Large record sizes might require more memory allocation for senders and receivers. Large record sizes also means that more processing is done before verification of non-authentic records fails.

6. IANA Considerations

This document registers the following entry to the "TLS Flags" registry defined in [I-D.ietf-tls-tlsflags]:

7. References

7.1. Normative References

Nir, Y., "A Flags Extension for TLS 1.3", Work in Progress, Internet-Draft, draft-ietf-tls-tlsflags-12, , <>.
Bradner, S., "Key words for use in RFCs to Indicate Requirement Levels", BCP 14, RFC 2119, DOI 10.17487/RFC2119, , <>.
Leiba, B., "Ambiguity of Uppercase vs Lowercase in RFC 2119 Key Words", BCP 14, RFC 8174, DOI 10.17487/RFC8174, , <>.
Rescorla, E., "The Transport Layer Security (TLS) Protocol Version 1.3", RFC 8446, DOI 10.17487/RFC8446, , <>.
Thomson, M., "Record Size Limit Extension for TLS", RFC 8449, DOI 10.17487/RFC8449, , <>.
Rescorla, E., Tschofenig, H., and N. Modadugu, "The Datagram Transport Layer Security (DTLS) Protocol Version 1.3", RFC 9147, DOI 10.17487/RFC9147, , <>.

7.2. Informative References

Tuexen, M., Seggelmann, R., and E. Rescorla, "Datagram Transport Layer Security (DTLS) for Stream Control Transmission Protocol (SCTP)", RFC 6083, DOI 10.17487/RFC6083, , <>.


The authors would like to thank Benjamin Kaduk for his valuable comments and feedback.

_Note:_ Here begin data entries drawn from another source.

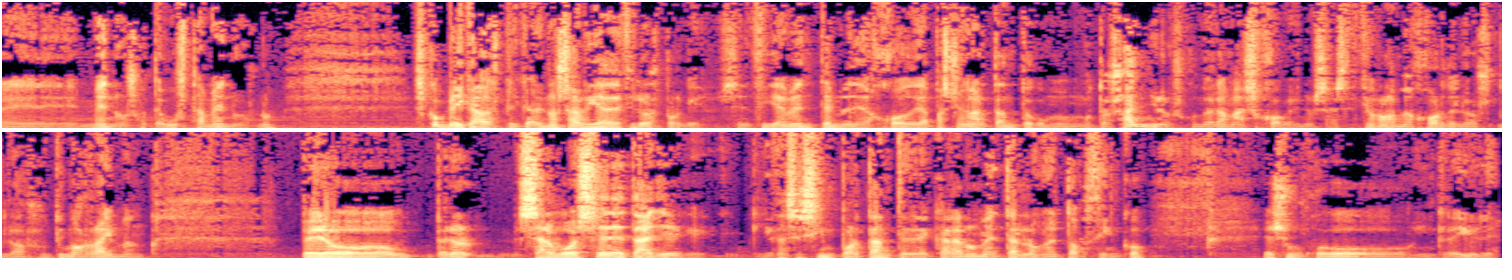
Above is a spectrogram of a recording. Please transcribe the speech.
eh, menos o te gusta menos, ¿no? Es complicado explicar, no sabría deciros por qué. Sencillamente me dejó de apasionar tanto como en otros años, cuando era más joven. O sea, excepción a lo mejor de los, de los últimos Rayman. Pero, pero salvo ese detalle, que, quizás es importante de cara a no meterlo en el top 5, es un juego increíble.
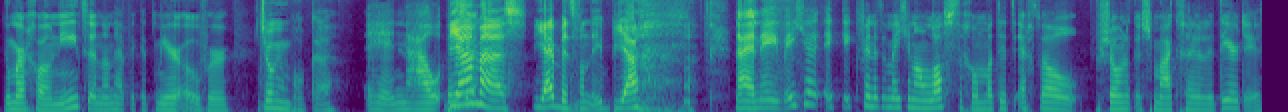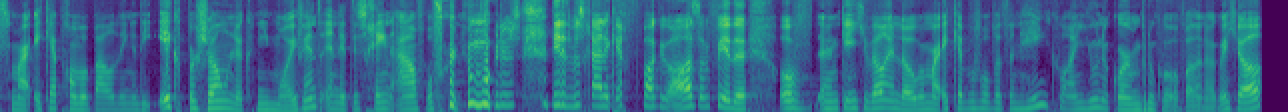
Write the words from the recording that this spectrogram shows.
doe maar gewoon niet. En dan heb ik het meer over... Joggingbroeken. Eh, nou, je- Pyjama's. Jij bent van de pyjama. Nou ja, nee, weet je, ik, ik vind het een beetje dan lastig, omdat dit echt wel persoonlijk en smaak gerelateerd is. Maar ik heb gewoon bepaalde dingen die ik persoonlijk niet mooi vind. En dit is geen aanval voor de moeders die het waarschijnlijk echt fucking awesome vinden. Of hun kindje wel inlopen. Maar ik heb bijvoorbeeld een hekel aan unicorn broeken of wat dan ook, weet je wel.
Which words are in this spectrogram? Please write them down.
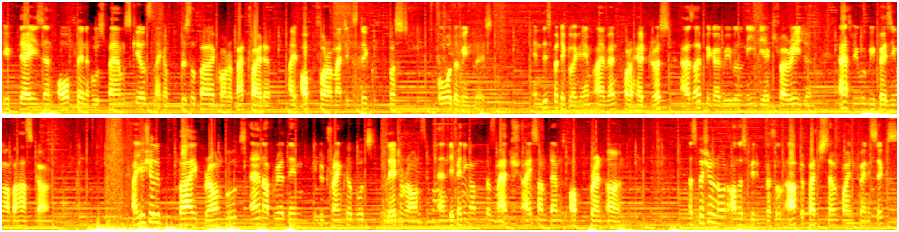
If there is an offlaner who spams skills like a bristleback or a batrider, I opt for a magic stick first over the wind lace. In this particular game, I went for a headdress as I figured we will need the extra regen as we will be facing off a Huskar. I usually buy brown boots and upgrade them into tranquil boots later on and depending on the match I sometimes opt for an urn. A special note on the spirit vessel after patch 7.26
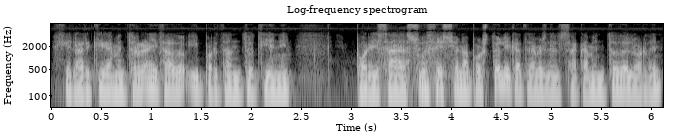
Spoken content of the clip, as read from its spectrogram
jerárquicamente organizado y por tanto tiene, por esa sucesión apostólica a través del sacramento del orden,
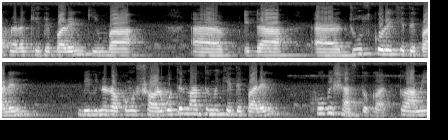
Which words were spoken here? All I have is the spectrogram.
আপনারা খেতে পারেন কিংবা এটা জুস করে খেতে পারেন। বিভিন্ন রকম শরবতের মাধ্যমে খেতে পারেন। খুবই স্বাস্থ্যকর। তো আমি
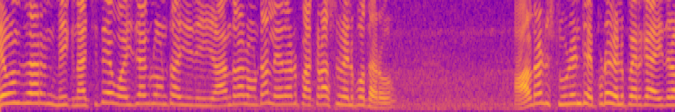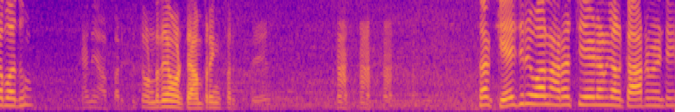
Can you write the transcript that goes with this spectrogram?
ఏముంది సార్ మీకు నచ్చితే వైజాగ్లో ఉంటా ఇది ఆంధ్రాలో ఉంటా లేదంటే పక్క రాష్ట్రం వెళ్ళిపోతారు. ఆల్రెడీ స్టూడెంట్ ఎప్పుడో వెళ్ళిపోయారుగా హైదరాబాదు. కానీ ఆ పరిస్థితి ఉండదేమో ట్యాంపరింగ్ పరిస్థితి. సార్ కేజ్రీవాల్ని అరెస్ట్ చేయడానికి గల కారణం ఏంటి?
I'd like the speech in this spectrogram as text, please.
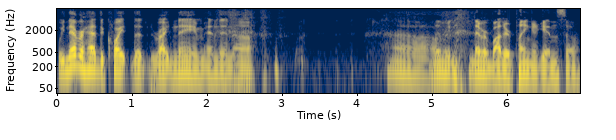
we never had the quite the right name, and then uh, oh. then we never bothered playing again. So,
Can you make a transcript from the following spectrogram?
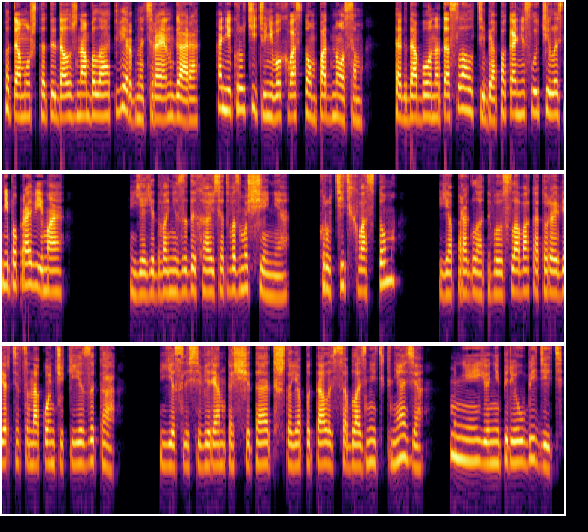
«Потому что ты должна была отвергнуть Райангара, а не крутить у него хвостом под носом. Тогда бы он отослал тебя, пока не случилось непоправимое». Я едва не задыхаюсь от возмущения. «Крутить хвостом?» Я проглатываю слова, которые вертятся на кончике языка. Если северянка считает, что я пыталась соблазнить князя, мне ее не переубедить.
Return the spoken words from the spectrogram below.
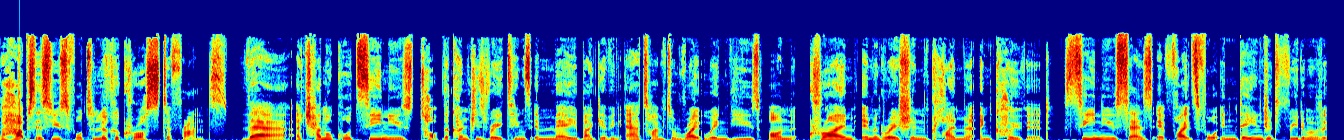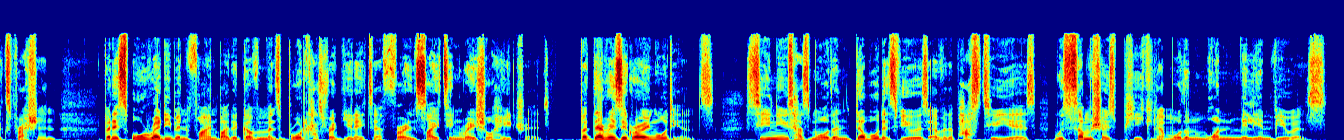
Perhaps it's useful to look across to France. There, a channel called C News topped the country's ratings in May by giving airtime to right wing views on crime, immigration, climate, and COVID. C News says it fights for endangered freedom of expression, but it's already been fined by the government's broadcast regulator for inciting racial hatred. But there is a growing audience. C News has more than doubled its viewers over the past two years, with some shows peaking at more than 1 million viewers.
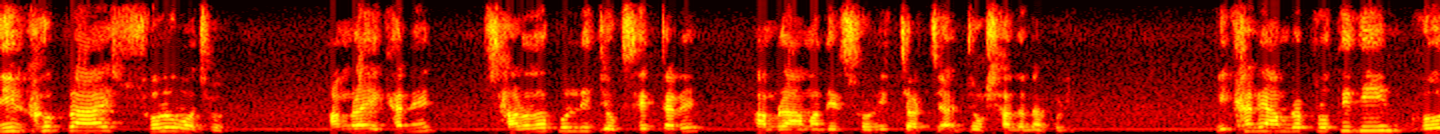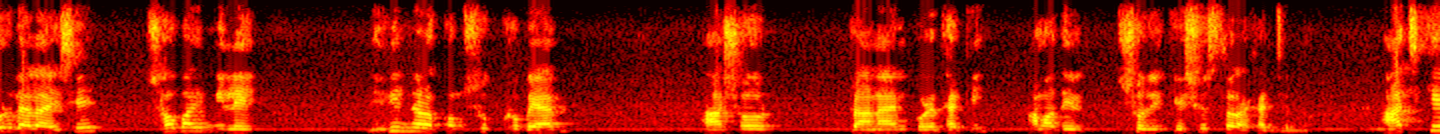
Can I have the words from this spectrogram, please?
দীর্ঘ প্রায় ষোলো বছর আমরা এখানে সারদাপল্লী যোগ সেন্টারে আমরা আমাদের শরীর চর্চা, যোগ সাধনা করি। এখানে আমরা প্রতিদিন ভোরবেলা এসে সবাই মিলে বিভিন্ন রকম সূক্ষ্ম ব্যায়াম, আসন, প্রাণায়াম করে থাকি আমাদের শরীরকে সুস্থ রাখার জন্য। আজকে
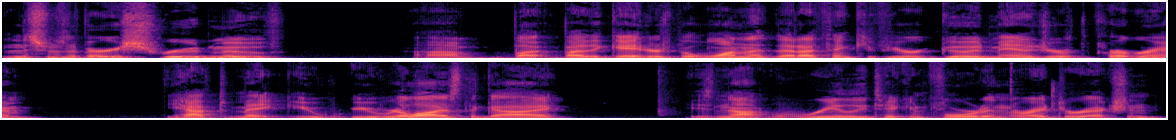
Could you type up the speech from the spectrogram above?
And this was a very shrewd move um, by, by the Gators, but one that, that I think if you're a good manager of the program, you have to make. You, you realize the guy is not really taking Florida in the right direction.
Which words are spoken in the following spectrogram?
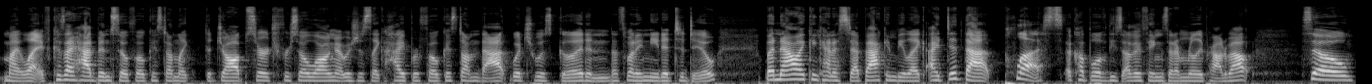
my life because I had been so focused on like the job search for so long. I was just like hyper focused on that, which was good and that's what I needed to do. But now I can kind of step back and be like, I did that plus a couple of these other things that I'm really proud about. So,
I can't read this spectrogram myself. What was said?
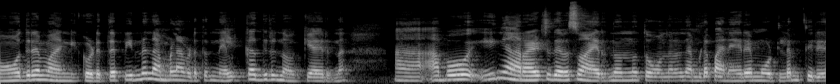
മോതിരം വാങ്ങിക്കൊടുത്ത് പിന്നെ നമ്മൾ അവിടുത്തെ നെൽക്കതിര് നോക്കിയായിരുന്നു. അപ്പോൾ ഈ ഞായറാഴ്ച ദിവസമായിരുന്നെന്ന് ആയിരുന്നു എന്ന് തോന്നുന്നത് നമ്മുടെ പനേരം മൂട്ടിലും തിരു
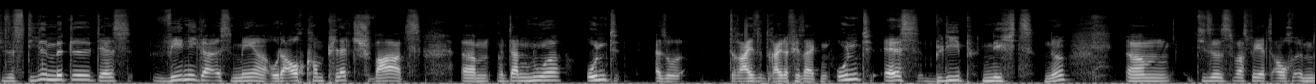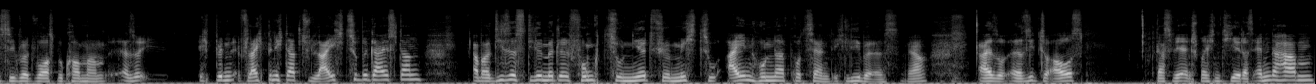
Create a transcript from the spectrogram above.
dieses Stilmittel des weniger ist mehr oder auch komplett schwarz ähm, und dann nur und, also drei, drei oder vier Seiten und es blieb nichts. Ne? Ähm, dieses, was wir jetzt auch im Secret Wars bekommen haben. Also ich bin, vielleicht bin ich da zu leicht zu begeistern, aber dieses Stilmittel funktioniert für mich zu 100%. Ich liebe es, ja. Also, er sieht so aus dass wir entsprechend hier das Ende haben.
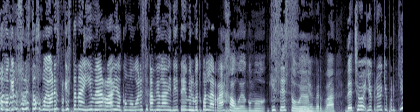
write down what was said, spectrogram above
Como quiénes son estos weones, ¿por qué están ahí? Me da rabia. Como, bueno, este cambio de gabinete me lo meto por la raja, weón. Como, ¿qué es esto, Sí, weón? es verdad. De hecho, yo creo que ¿por qué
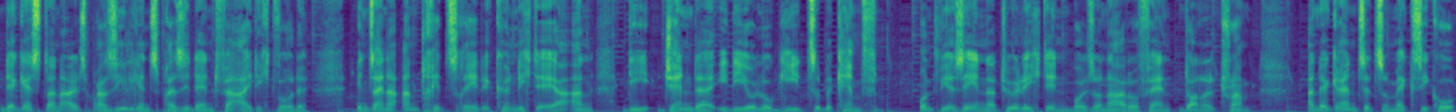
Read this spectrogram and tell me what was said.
der gestern als Brasiliens Präsident vereidigt wurde. In seiner Antrittsrede kündigte er an, die Gender-Ideologie zu bekämpfen. Und wir sehen natürlich den Bolsonaro-Fan Donald Trump. An der Grenze zu Mexiko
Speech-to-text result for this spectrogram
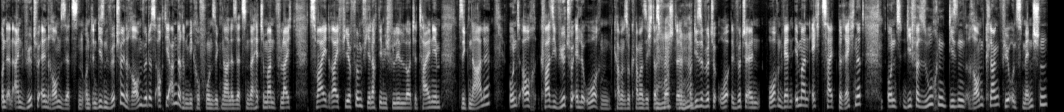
und in einen virtuellen Raum setzen. Und in diesen virtuellen Raum würde es auch die anderen Mikrofonsignale setzen. Da hätte man vielleicht zwei, drei, vier, fünf, je nachdem wie viele Leute teilnehmen, Signale und auch quasi virtuelle Ohren, kann man, so kann man sich das mhm, vorstellen. Mhm. Und diese virtu virtuellen Ohren werden immer in Echtzeit berechnet und die versuchen, diesen Raumklang für uns Menschen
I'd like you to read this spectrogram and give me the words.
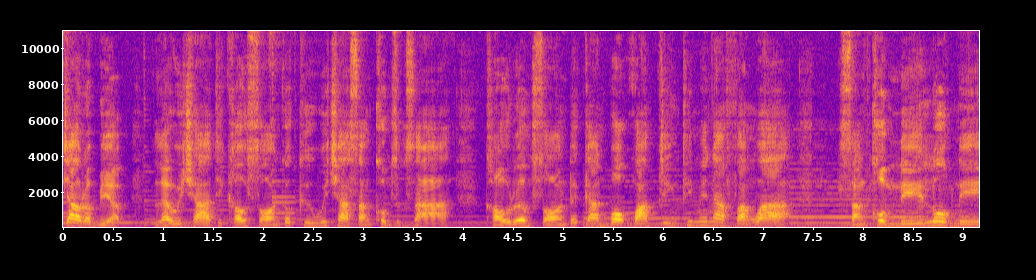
เจ้าระเบียบ และวิชาที่เขาสอนก็คือวิชาสังคมศึกษา เขาเริ่มสอนด้วยการบอกความจริงที่ไม่น่าฟังว่า สังคมนี้โลกนี้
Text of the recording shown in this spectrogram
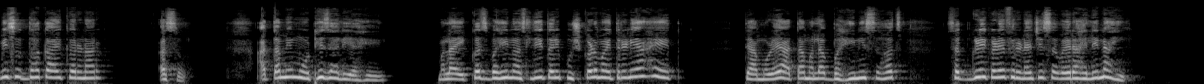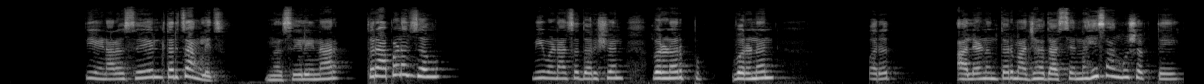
मी सुद्धा काय करणार? असो आता मी मोठी झाली आहे. मला एकच बहीण असली तरी पुष्कळ मैत्रिणी आहेत. त्यामुळे आता मला बहिणीसहज सगळीकडे फिरण्याची सवय राहिली नाही. ती येणार असेल तर चांगलेच. नसेल येणार तर आपणच जाऊ. मी वनाचं दर्शन वर्णर वर्णन परत आल्यानंतर माझ्या दास्यांनाही सांगू शकते.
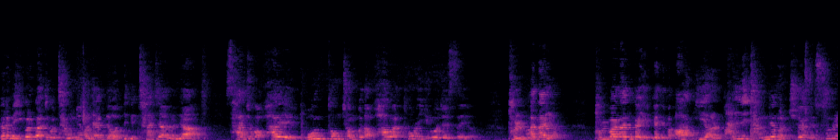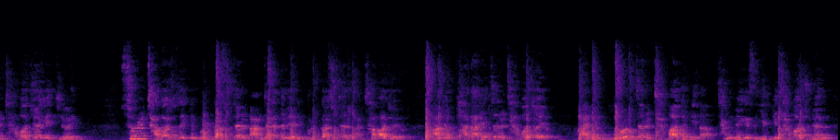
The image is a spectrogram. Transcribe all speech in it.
그러면 이걸 가지고 장명을 해야 되는데 어떻게 차지하느냐? 사주가 화예요. 온통 전부 다 화와 토로 이루어져 있어요. 불바다야. 불바다니까 이렇게 되면 아, 이 열 빨리 장명을 돼. 술을 잡아줘야겠죠. 술을 잡아줘서 이렇게 물가 숫자를 남자 같으면 여기 물가 숫자를 딱 잡아줘요. 아니면 바다 해자를 잡아줘요. 아니면 물원자를 잡아줍니다. 장명에서 이렇게 잡아주면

Authors' Addresses

John Preuß Mattsson
Hannes Tschofenig
Michael Tüxen
Münster Univ. of Applied Sciences